To answer my own question – yes, the Nova has indeed been converted into a 99-cent store. All that remains within the interior is the downward slope which greeted patrons as they entered the theatre, an odd cement formation in the ceiling where at least one or two of the cinemas were (I spent a moment or two staring at it, trying to figure out what it was, but to no avail), a small counter to one’s left as they enter the theatre (it’s too battered to have been installed during the recent renovation) and what appears to be either the fire exit (although it isn’t marked as such) or the entranceway to a storage room. (Walking around, I couldn’t imagine how three auditoriums were fit within that space or what the precise layout was; at least one or two of them must have been relatively tiny.) Of the exterior, the box office and marquee are gone, as are the one-sheet display cases shown in the above photo; the tiles beneath those one-sheet cases remain and the exterior otherwise has been painted tan.
I distinctly remember ‘Bull Durham’ playing at the Murray Hill in the summer of 1988 and the theatre being closed for a long while shortly thereafter until it reopened as a quad during the 1990 holiday season (counting the Sean Connery-Michelle Pfeiffer starrer, ‘The Russia House’, among its offerings), so perhaps the ceiling collapse you referred to, Jamal, occurred sometime around then.
Quite frankly, when the Murray Hill closed in the summer of 2002, I was a bit surprised as it seemed to be subsisting pretty well on Fox releases (a direct byproduct of the then-standoff between Loews Theatres and 20th Century Fox/Fox Searchlight, which kept product from those studios off Loews screens in Manhattan for just over three years, through the summer of 2002), foreign, independent, and dependent films whose runs within the five boroughs were being widened out (‘In the Mood for Love’ and ‘My Big Fat Greek Wedding’ seemed to have particularly strong runs at the Murray Hill), and the scattered move-over from the Loews Kips Bay. A real loss for NY filmgoers who prefer to catch their flicks in smaller, intimate venues.
Clearview Cinemas ran the 34th Street Showplace in its final months of operation, from late 1998 through the theatre’s closing in August of the following year. Indeed, the theatre – which had been a strictly, first-run, major Hollywood product house – suffered (as much did the Murray Hill Cinemas, which stood one block west on 34th, near 3rd Avenue until its demolition in the early fall of 2002) in the wake of the opening of the Loews Kips Bay Theatre at 2nd and 32nd in the summer of ‘99, with its bookings suddenly concentrated on move-overs from the Kips Bay, independent, dependent, and art-house films, and the rare, first-run, major studio film – the last one being “Lake Placid”, a direct result of the boycott 20th Century Fox (and its dependent offshoot, Fox Searchlight) established against Loews Theatres when Loews refused to meet Fox’s terms for booking 'Star Wars, Episode One’ into Loews' Manhattan theatres, a stand-off which ultimately extended to all Fox releases through the summer of 2002.

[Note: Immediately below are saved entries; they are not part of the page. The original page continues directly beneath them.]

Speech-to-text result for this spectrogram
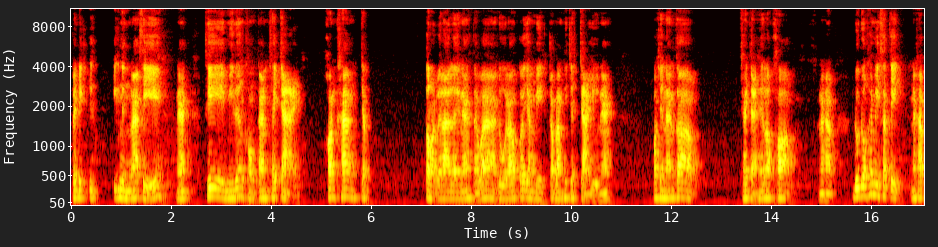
เป็นอีกอีกอีกหนึ่งราศีนะที่มีเรื่องของการใช้จ่ายค่อนข้างจะ ตลอดเวลาเลยนะ แต่ว่าดูแล้วก็ยังมีกำลังที่จะจ่ายอยู่นะ เพราะฉะนั้นก็ใช้จ่ายให้รอบคอบนะครับ ดูดวงให้มีสตินะครับ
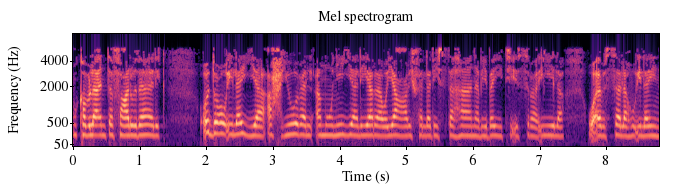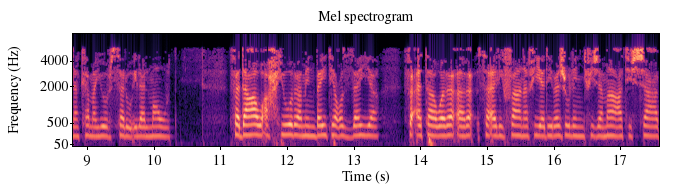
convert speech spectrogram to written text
وقبل أن تفعلوا ذلك ادعوا إلي أحيور الأمونية ليرى ويعرف الذي استهان ببيت إسرائيل وأرسله إلينا كما يرسل إلى الموت. فدعوا أحيور من بيت عزية فأتى ورأى رأس ألفان في يد رجل في جماعة الشعب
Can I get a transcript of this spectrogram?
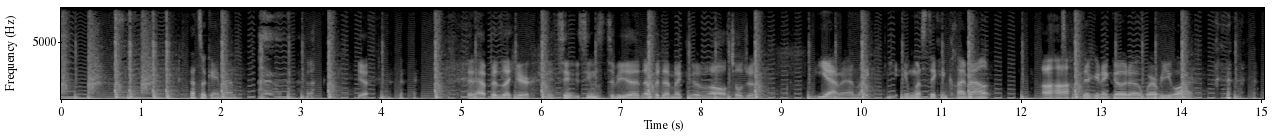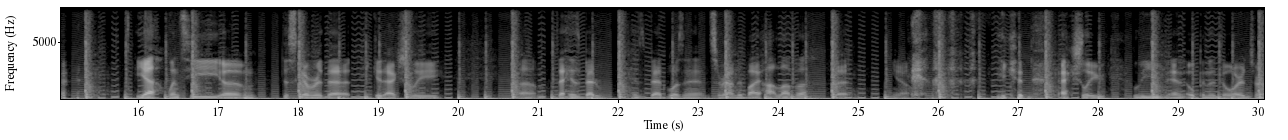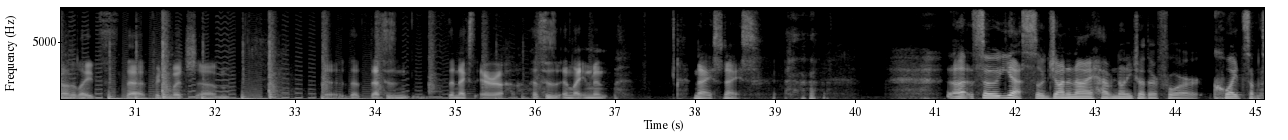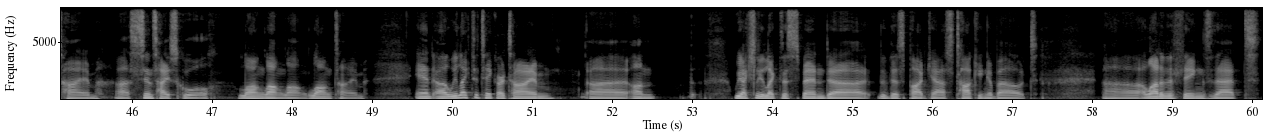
That's okay, man. Yeah. it happens, I hear. It, se- it seems to be an epidemic of all children. Yeah, man. Like, and once they can climb out, Uh huh. they're gonna go to wherever you are. Yeah, once he um, discovered that he could actually um, that his bed his bed wasn't surrounded by hot lava, that you know he could actually leave and open the door and turn on the lights. That pretty much um, uh, that that's his the next era. That's his enlightenment. Nice, nice. uh, so yes, so John and I have known each other for quite some time, uh, since high school, long, long, long, long time, and uh, we like to take our time uh, on. We actually like to spend uh, this podcast talking about uh, a lot of the things that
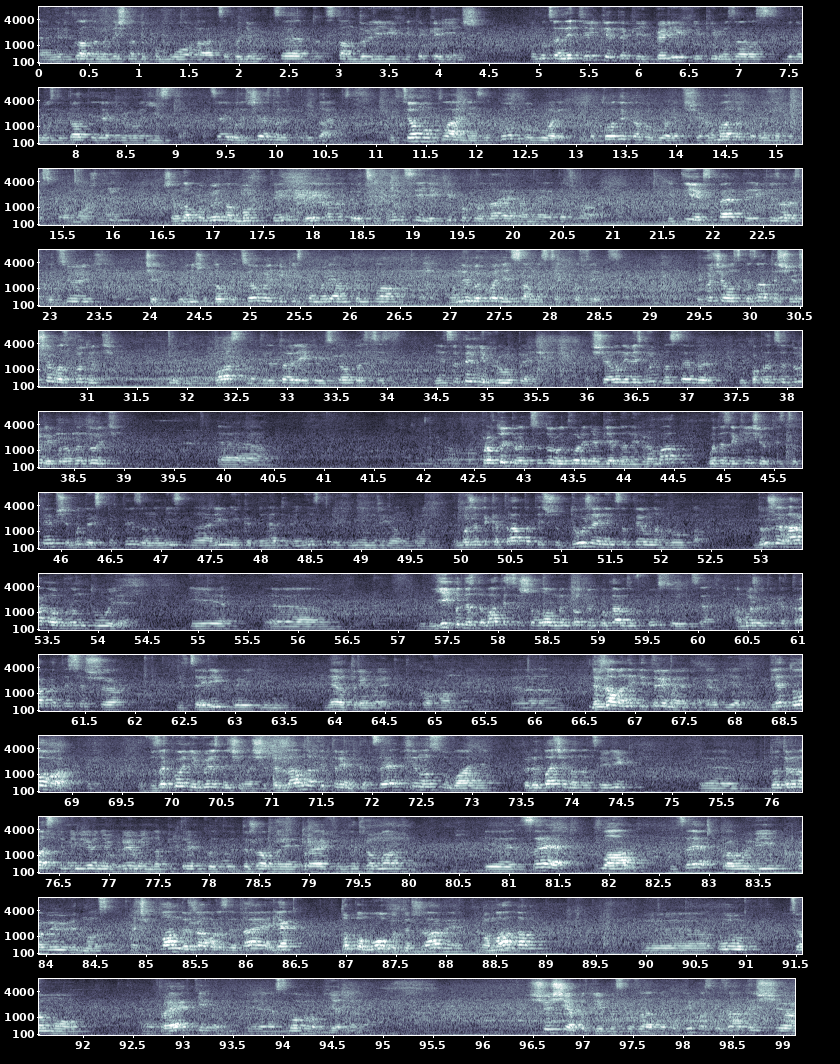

My second comment is a mild revision of the first one – the reference in the first to the IFC Center opening this past spring was changed (at least within the context of the point it made reference to) this upcoming spring.